” Qualifiers help to clarify the meaning of a statement and can be used to add emphasis or to make a statement more precise.
What are the rules for using qualifiers?
Qualifiers are words or phrases that modify or qualify the meaning of another word or phrase. The rules for using qualifiers include: 1. Qualifiers should be placed as close as possible to the word or phrase they are modifying. 2. Qualifiers should not be used to contradict the meaning of the word or phrase they are modifying. 3. Qualifiers should be used to clarify the meaning of the word or phrase they are modifying. 4. Qualifiers should be used sparingly and should not be overused.
What are some examples of qualifiers?
Qualifiers are words or phrases that modify or limit another part of a sentence. Examples of qualifiers include: “somewhat,” “often,” “usually,” “generally,” “in most cases,” “on occasion,” “occasionally,” “rarely,” “seldom,” and “hardly ever.”
How do qualifiers affect the meaning of a sentence?
Qualifiers affect the meaning of a sentence by adding nuance and providing additional context. They can be used to emphasize certain points or to soften the tone of a statement. Qualifiers can also be used to indicate a degree of certainty or uncertainty in a statement.
What are the different types of qualifiers?
The different types of qualifiers include comparative qualifiers, absolute qualifiers, and relative qualifiers.
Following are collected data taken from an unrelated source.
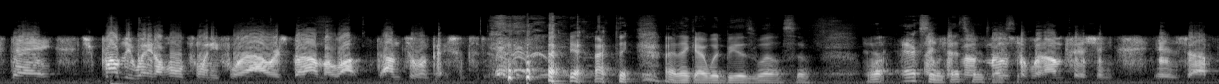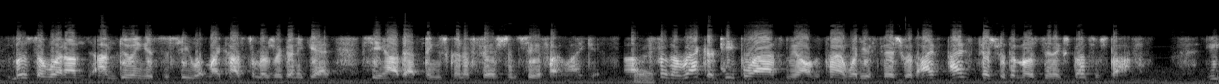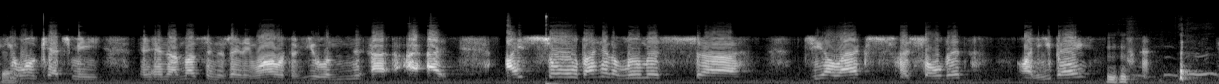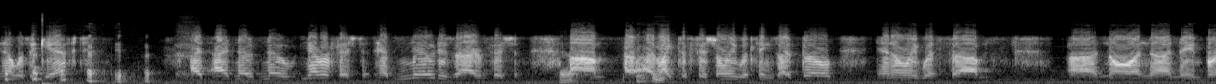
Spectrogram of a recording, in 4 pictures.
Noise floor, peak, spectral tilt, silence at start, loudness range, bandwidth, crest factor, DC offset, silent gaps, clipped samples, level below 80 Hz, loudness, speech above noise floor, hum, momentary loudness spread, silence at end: -38 dBFS; 0 dBFS; -3 dB/octave; 0 s; 6 LU; 12 kHz; 18 dB; under 0.1%; none; under 0.1%; -56 dBFS; -16 LUFS; 21 dB; none; 13 LU; 0 s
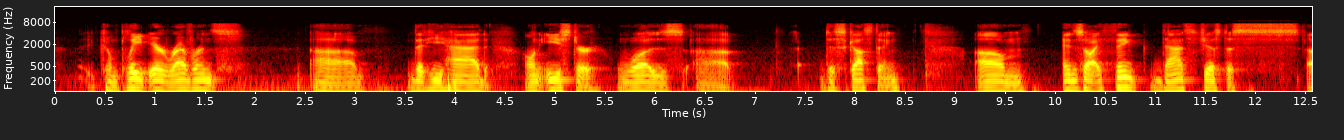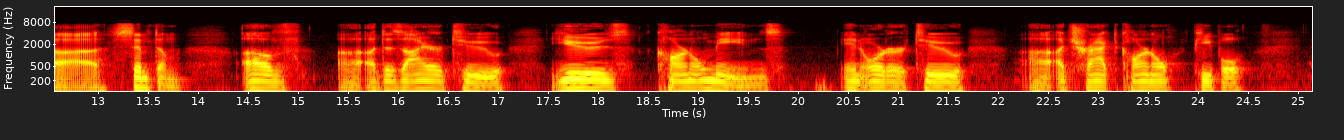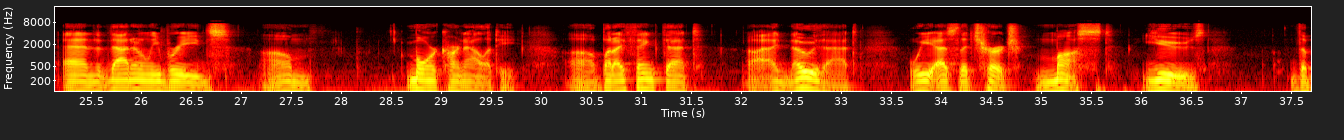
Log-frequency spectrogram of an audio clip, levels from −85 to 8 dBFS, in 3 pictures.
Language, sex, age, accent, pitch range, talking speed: English, male, 30-49, American, 85-100 Hz, 90 wpm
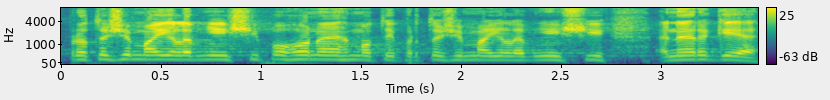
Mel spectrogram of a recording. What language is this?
Czech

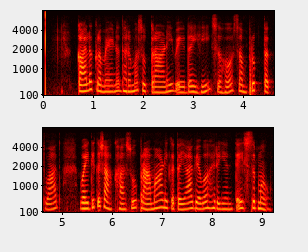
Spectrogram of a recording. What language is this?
Sanskrit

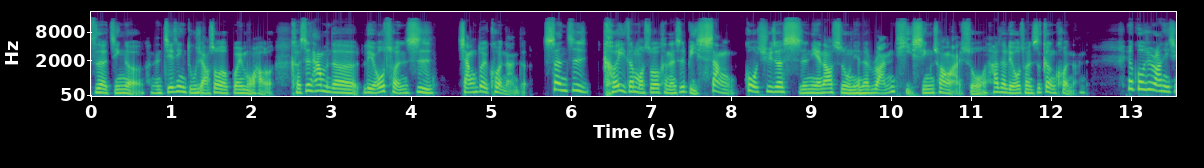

Comparative qualifiers compare two or more items, absolute qualifiers are used to describe something without comparison, and relative qualifiers are used to describe something in relation to something else.
How can qualifiers be used to make a statement more precise?
Qualifiers can be used to make a statement more precise by adding words or phrases that provide additional context and detail. For example, a statement such as “I like this restaurant” can be made more precise by adding a qualifier such as “I really like this restaurant” or “I like this restaurant a lot”.
How can qualifiers help to clarify the meaning of a sentence?
Qualifiers can help to clarify the meaning of a sentence by providing additional information about the degree or extent of something. For example, using words like “some,” “many,” “most,” “often,” or “rarely” can help to give a more precise description of the subject being discussed.